The spearhead of Lotus’s aborted regeneration was (almost) a true Ferrari rival
The story of Lotus’s hyper-ambitious reinvention project ought to be the subject of a film one day. Lord knows the 2010 Paris motor show already had the A-listers required. Mickey Rourke and Naomi Campbell unveiled concept car after concept car, revealing everything from a reborn Elise to a four-door Porsche Panamera rival and an uber-GT that’d take on Aston’s DB9 and the Bentley Continental GT.
Ex-Ferrari marketing chief and then new Lotus boss Dany Bahar’s message was, conversely, a simple one. If Lotus was to make its first-ever profit and become a long-term player in the fast car game, it needed to cease confining itself to lightweight track day fodder and diversify. Make luxury cars. Make supercars. Cars that would genuinely rival the best from Ferrari, Lamborghini, Porsche, and the then-unproven McLaren Automotive.

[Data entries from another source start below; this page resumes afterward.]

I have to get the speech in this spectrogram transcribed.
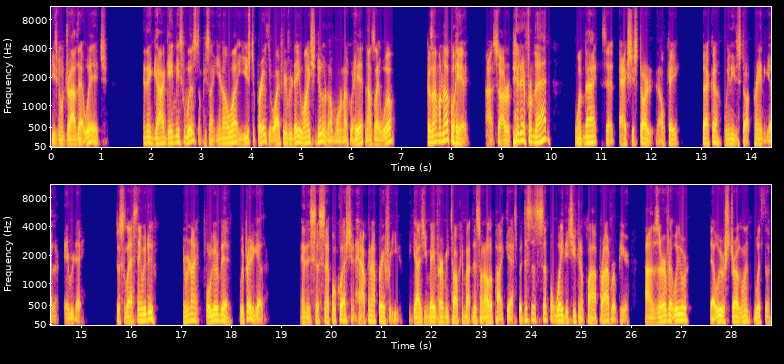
He's going to drive that wedge. And then God gave me some wisdom. He's like, you know what? You used to pray with your wife every day. Why ain't you doing no more, knucklehead? And I was like, well, because I'm a knucklehead. So I repented from that, went back, said, actually started, okay, Becca, we need to start praying together every day. This is the last thing we do. Every night before we go to bed, we pray together. And it's a simple question. How can I pray for you? You guys, you may have heard me talking about this on other podcasts, but this is a simple way that you can apply a proverb here. I observed that we were that we were struggling with the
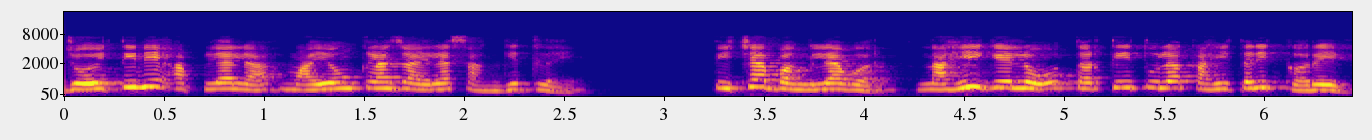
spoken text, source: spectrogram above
ज्योतीने आपल्याला मायोंकला जायला सांगितलंय. तिच्या बंगल्यावर नाही गेलो तर ती तुला काहीतरी करेल.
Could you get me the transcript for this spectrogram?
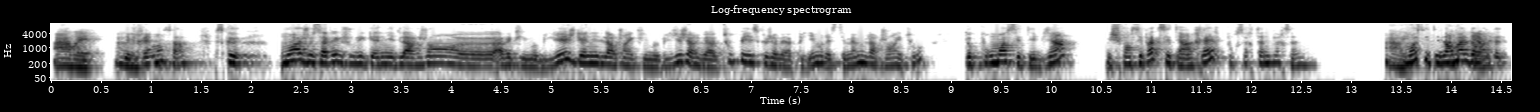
Ah ouais. C'est vraiment ça. Parce que moi, je savais que je voulais gagner de l'argent euh, avec l'immobilier. Je gagnais de l'argent avec l'immobilier. J'arrivais à tout payer ce que j'avais à payer. Il me restait même de l'argent et tout. Donc pour moi, c'était bien. Mais je ne pensais pas que c'était un rêve pour certaines personnes. Ah moi, c'était normal dans ma tête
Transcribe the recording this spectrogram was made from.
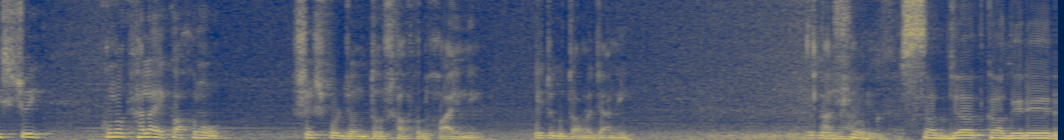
নিশ্চয়ই কোনো খেলায় কখনো শেষ পর্যন্ত সফল হয়নি, এটুকু তো আমরা জানি। দর্শক। সাজ্জাদ কাদিরের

At the forefront of the charge was a familiar name: ‘Esprit’. Lotus needed a new supercar, and the Esprit model wore the new design language well. Low, angular, cab-forward and angry, it eschewed flimsy aero for a solid, clean profile and offered a futuristic, driver-focused cabin where carbon fibre took priority from Lotus’ usual trademarks of aluminium and fibreglass. Against the then-ageing Gallardo, and the unknown MP4-12C, it looked potentially competitive. Lotus itself pitched it as a genuine Ferrari 458 Italia rival, and in 2010, rivals came no bigger or more complete – just as McLaren was soon to discover.

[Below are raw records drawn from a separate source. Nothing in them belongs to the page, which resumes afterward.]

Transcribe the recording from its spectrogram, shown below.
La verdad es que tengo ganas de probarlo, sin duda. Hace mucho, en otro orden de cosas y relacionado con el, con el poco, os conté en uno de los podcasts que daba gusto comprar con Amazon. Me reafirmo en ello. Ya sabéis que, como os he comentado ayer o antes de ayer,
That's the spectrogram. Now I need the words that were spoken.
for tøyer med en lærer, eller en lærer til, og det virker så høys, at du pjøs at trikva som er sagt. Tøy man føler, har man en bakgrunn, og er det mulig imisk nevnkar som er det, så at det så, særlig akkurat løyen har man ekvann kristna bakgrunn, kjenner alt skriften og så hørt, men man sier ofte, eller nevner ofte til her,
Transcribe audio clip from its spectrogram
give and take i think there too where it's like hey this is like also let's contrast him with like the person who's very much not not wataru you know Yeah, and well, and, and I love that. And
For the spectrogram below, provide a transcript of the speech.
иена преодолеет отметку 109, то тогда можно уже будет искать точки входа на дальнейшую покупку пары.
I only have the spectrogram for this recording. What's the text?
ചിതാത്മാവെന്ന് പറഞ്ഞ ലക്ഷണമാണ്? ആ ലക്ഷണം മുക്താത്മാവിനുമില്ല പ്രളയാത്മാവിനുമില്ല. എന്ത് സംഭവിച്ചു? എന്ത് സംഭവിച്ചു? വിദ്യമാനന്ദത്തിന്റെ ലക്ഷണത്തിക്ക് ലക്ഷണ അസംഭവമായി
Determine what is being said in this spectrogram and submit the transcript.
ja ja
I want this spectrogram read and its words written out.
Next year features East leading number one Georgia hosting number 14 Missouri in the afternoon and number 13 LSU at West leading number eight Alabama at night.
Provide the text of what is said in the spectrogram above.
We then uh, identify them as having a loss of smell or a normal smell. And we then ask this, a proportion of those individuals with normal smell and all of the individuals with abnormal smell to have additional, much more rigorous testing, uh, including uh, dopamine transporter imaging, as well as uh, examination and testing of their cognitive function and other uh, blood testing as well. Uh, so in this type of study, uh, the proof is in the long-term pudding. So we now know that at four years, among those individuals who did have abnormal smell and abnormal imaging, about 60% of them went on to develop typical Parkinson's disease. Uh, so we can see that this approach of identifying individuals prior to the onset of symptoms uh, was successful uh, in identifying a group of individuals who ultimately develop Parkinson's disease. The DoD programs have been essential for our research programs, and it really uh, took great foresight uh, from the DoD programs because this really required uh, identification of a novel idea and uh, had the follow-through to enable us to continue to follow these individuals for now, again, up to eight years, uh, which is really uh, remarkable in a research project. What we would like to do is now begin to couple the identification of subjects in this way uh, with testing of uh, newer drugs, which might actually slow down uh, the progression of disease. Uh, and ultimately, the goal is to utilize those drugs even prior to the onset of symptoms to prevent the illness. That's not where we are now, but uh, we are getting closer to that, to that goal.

Though the Esprit was the new-age Lotus touted to be first into production (builds starting late 2013 and on sale in early 2014), in reality Lotus hadn’t nailed down the details. Details like ‘where will we build the car?’ and ‘what should power it?’ So, while plans and funds were secured for a new factory in Hethel, engineering minds turned to an engine. Long-term partners Toyota didn’t have anything that could offer the circa-600bhp needed for that kind of supercar at the time, but Toyota’s luxury spur Lexus certainly did. A plan was hatched to deploy the 5.0-litre, naturally aspirated V8 from the IS-F super-saloon into the middle of the Esprit, with power upped from its stock 417bhp.
Unfortunately, somewhere along the line it was decided that Lotus couldn’t very well go swaggering back into Supercar Alley brandishing a tuned-up Lexus saloon engine. And so, Lotus committed to produce its own, bespoke V8 motor. There was talk of a naturally aspirated version, then a twin-turbo model, and even a KERS electro-boost system to tie-in with Lotus getting back into F1. Yummy specs, but engine-creation is a heroically expensive, potentially ruinous thing to do. Just ask TVR. Oh, you can’t.

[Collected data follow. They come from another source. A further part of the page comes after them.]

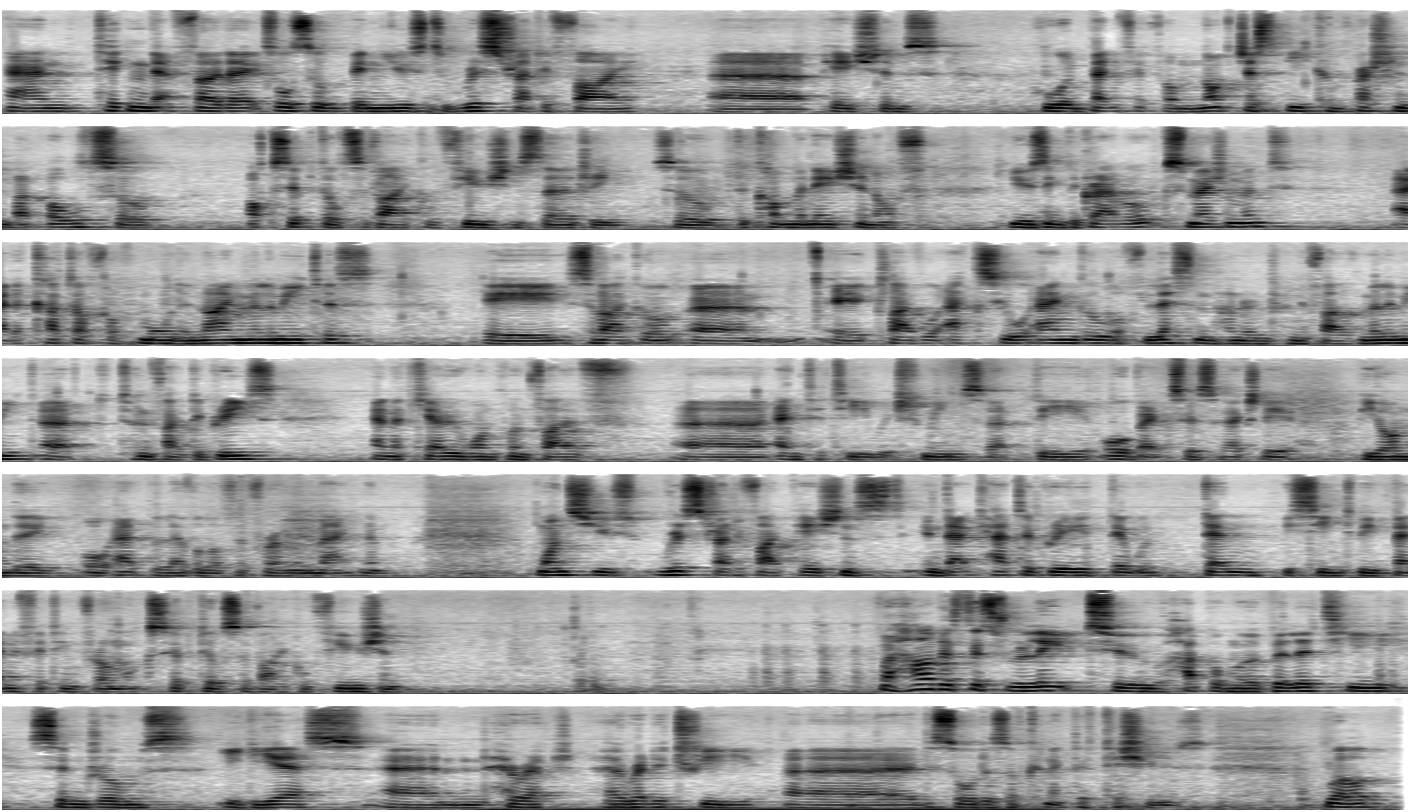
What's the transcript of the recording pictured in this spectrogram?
And taking that further, it's also been used to risk stratify uh, patients who would benefit from not just decompression but also occipital cervical fusion surgery. So the combination of using the Grabb-Oakes measurement at a cutoff of more than 9 millimeters, a cervical, um, a clival axial angle of less than 125 millimeter, uh, 25 degrees, and a Chiari 1.5 uh, entity, which means that the obex is actually beyond the or at the level of the foramen magnum. Once you risk stratify patients in that category, they would then be seen to be benefiting from occipital cervical fusion. But how does this relate to hypermobility syndromes, EDS, and hereditary uh, disorders of connective tissues? Well,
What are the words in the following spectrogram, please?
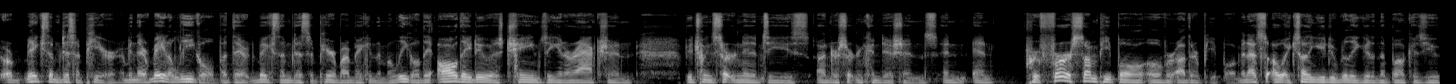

Incredibly, it’s believed Lotus (which hadn’t built its own powerplant for decades) got the engine going. And more than that, it was apparently a good one. Allegedly, it completed massive amounts of testing on the static engine dyno, with power hitting the 600bhp target. Lotus then supposedly butchered an unsuspecting Ferrari 458 Italia, ripping out the standard 4.5-litre, 562bhp V8 and plugging in their own engine. That’s a smart idea: get to know the handling of your closest rival and test your new engine, without all but the most trained ears being able to spot something’s afoot. Against all the odds, it appeared Lotus would pull off its supercar comeback.
As we now know, it fell cruelly short and the mega-rejuvenation plan was shelved. Initially, it appeared parent company DRB-Hicom would pay the bills to get the Esprit to market in order to recoup some investment, even after binning the four other concepts, but it wasn’t to be. The new Esprit was cancelled relatively late in its development cycle, on 29 September 2014. Supposedly, the Ferrari-Lotus hybrid mule was dismantled or crushed to prevent what might have been ever seeing the light of day.
How a new Esprit may have fared in the modern field of Huracan, 488 GTB, R8 V10 and 720S, we’ll never know. However, there are shoots of good news from this sad tale. Not only did McLaren succeed in launching the MP4-12C at around the same time (and refining it into the 650S, 675LT) before replacing it with its new 710bhp contender; but Lotus survived too. And came back fighting.
Lotus funnelled investment back into its heartland lightweight engineering, and has a refreshed range of world-class sports cars with handling from the gods to show for its efforts. It’s successfully launched the Evora in the USA, and in 2016, actually made an operating profit. Now, it’s working on an SUV, alongside a fresh Elise for 2020. Here’s hoping the diversity push goes much more smoothly this time, or Hollywood will be calling…